- [WORK REQUEST]:
The pictures stay out. Please retype every line below exactly.

- [EXTRACTED ENTRIES]:

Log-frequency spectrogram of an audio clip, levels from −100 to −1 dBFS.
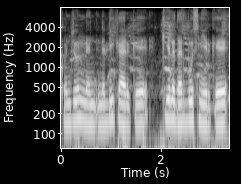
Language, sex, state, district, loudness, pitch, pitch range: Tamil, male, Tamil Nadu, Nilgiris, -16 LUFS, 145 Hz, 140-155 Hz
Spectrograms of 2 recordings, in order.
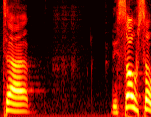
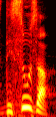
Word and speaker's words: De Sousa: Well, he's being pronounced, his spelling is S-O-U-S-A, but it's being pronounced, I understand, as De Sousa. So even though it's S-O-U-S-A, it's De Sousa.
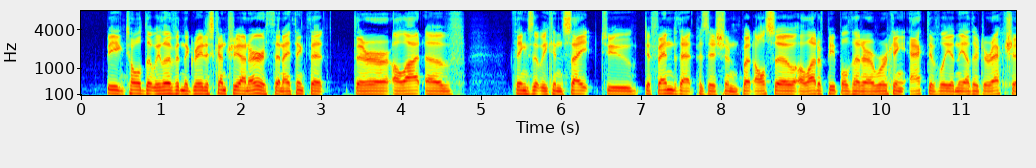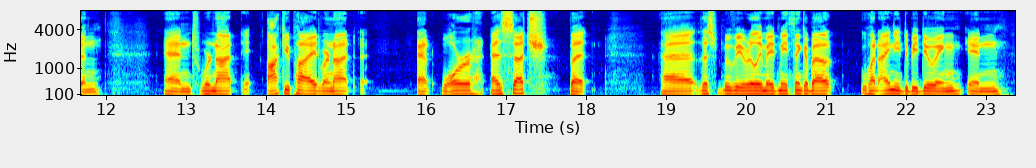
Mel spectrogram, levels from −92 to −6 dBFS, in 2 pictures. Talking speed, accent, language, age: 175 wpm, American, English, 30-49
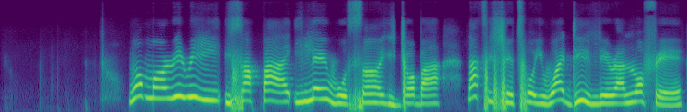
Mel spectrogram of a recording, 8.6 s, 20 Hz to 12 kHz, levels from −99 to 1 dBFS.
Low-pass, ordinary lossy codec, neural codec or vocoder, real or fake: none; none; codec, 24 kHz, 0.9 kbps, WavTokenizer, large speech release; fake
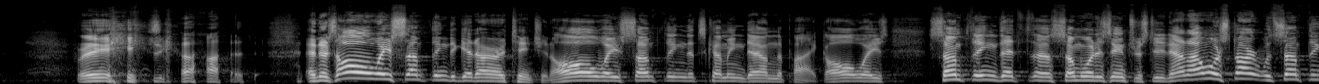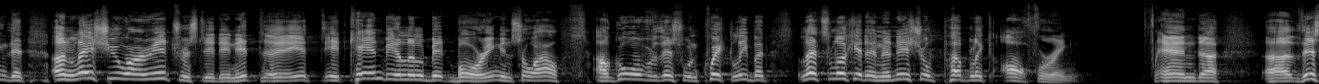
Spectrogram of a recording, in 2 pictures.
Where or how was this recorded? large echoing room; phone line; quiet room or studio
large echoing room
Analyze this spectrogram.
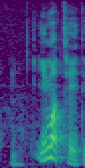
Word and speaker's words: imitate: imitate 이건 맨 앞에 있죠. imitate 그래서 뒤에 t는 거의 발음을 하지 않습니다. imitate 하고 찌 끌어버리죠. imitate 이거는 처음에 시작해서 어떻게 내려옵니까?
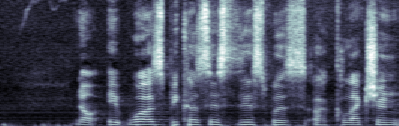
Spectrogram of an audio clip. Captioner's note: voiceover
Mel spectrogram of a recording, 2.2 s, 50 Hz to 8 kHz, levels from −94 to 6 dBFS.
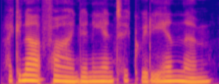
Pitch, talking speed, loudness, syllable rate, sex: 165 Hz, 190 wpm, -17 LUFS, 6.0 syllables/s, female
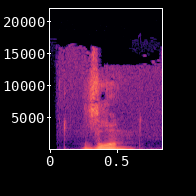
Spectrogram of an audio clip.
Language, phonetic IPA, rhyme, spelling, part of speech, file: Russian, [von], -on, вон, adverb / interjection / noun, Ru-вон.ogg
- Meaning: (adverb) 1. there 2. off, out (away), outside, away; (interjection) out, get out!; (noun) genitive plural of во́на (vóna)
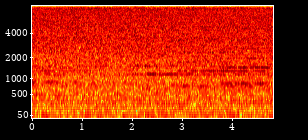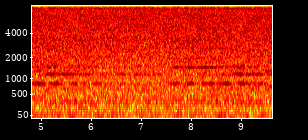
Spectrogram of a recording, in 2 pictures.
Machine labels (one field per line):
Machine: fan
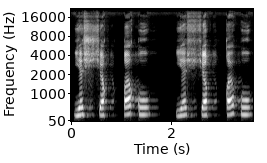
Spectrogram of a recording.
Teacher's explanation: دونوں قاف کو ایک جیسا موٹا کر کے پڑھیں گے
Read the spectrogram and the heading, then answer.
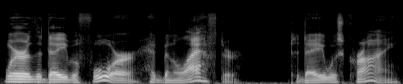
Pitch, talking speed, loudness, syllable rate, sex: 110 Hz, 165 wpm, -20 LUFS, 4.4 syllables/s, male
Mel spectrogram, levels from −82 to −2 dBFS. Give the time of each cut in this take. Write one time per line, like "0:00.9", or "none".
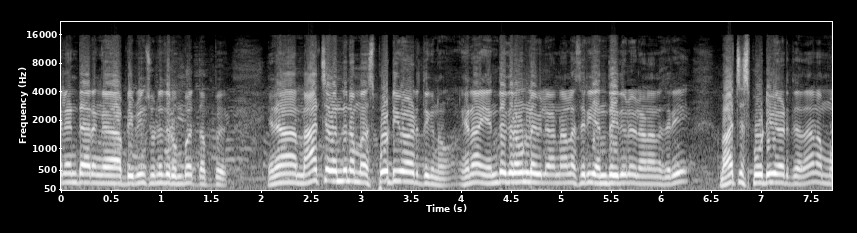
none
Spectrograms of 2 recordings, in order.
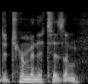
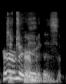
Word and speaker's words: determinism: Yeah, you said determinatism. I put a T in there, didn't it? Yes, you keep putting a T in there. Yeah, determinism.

- [RESPONSE]:
Log-frequency spectrogram of an audio clip, levels from −100 to −1 dBFS.
Language, sex, state, district, loudness, pitch, pitch range: Tamil, male, Tamil Nadu, Nilgiris, -16 LUFS, 145 Hz, 140-155 Hz
Spectrograms of 2 recordings, in order.
Word and speaker's words: De Sousa: Well, he's being pronounced, his spelling is S-O-U-S-A, but it's being pronounced, I understand, as De Sousa. So even though it's S-O-U-S-A, it's De Sousa.
Mel spectrogram, levels from −92 to −6 dBFS, in 2 pictures. Talking speed, accent, language, age: 175 wpm, American, English, 30-49
Mel spectrogram of a recording, 8.6 s, 20 Hz to 12 kHz, levels from −99 to 1 dBFS.
Low-pass, ordinary lossy codec, neural codec or vocoder, real or fake: none; none; codec, 24 kHz, 0.9 kbps, WavTokenizer, large speech release; fake
Spectrogram of a recording, in 2 pictures.
Where or how was this recorded? large echoing room; phone line; quiet room or studio
large echoing room
Analyze this spectrogram.
Word and speaker's words: imitate: imitate 이건 맨 앞에 있죠. imitate 그래서 뒤에 t는 거의 발음을 하지 않습니다. imitate 하고 찌 끌어버리죠. imitate 이거는 처음에 시작해서 어떻게 내려옵니까?
Spectrogram of an audio clip. Captioner's note: voiceover
Mel spectrogram of a recording, 2.2 s, 50 Hz to 8 kHz, levels from −94 to 6 dBFS.
Pitch, talking speed, loudness, syllable rate, sex: 165 Hz, 190 wpm, -17 LUFS, 6.0 syllables/s, female
Spectrogram of an audio clip.
Language, phonetic IPA, rhyme, spelling, part of speech, file: Russian, [von], -on, вон, adverb / interjection / noun, Ru-вон.ogg
- Meaning: (adverb) 1. there 2. off, out (away), outside, away; (interjection) out, get out!; (noun) genitive plural of во́на (vóna)
Spectrogram of a recording, in 2 pictures.
Machine labels (one field per line):
Machine: fan
Spectrogram of a recording.
Teacher's explanation: دونوں قاف کو ایک جیسا موٹا کر کے پڑھیں گے
Read the spectrogram and the heading, then answer.
Pitch, talking speed, loudness, syllable rate, sex: 110 Hz, 165 wpm, -20 LUFS, 4.4 syllables/s, male
Mel spectrogram, levels from −82 to −2 dBFS. Give the time of each cut in this take. Write one time per line, like "0:00.9", or "none".
none
Spectrograms of 2 recordings, in order.
Word and speaker's words: determinism: Yeah, you said determinatism. I put a T in there, didn't it? Yes, you keep putting a T in there. Yeah, determinism.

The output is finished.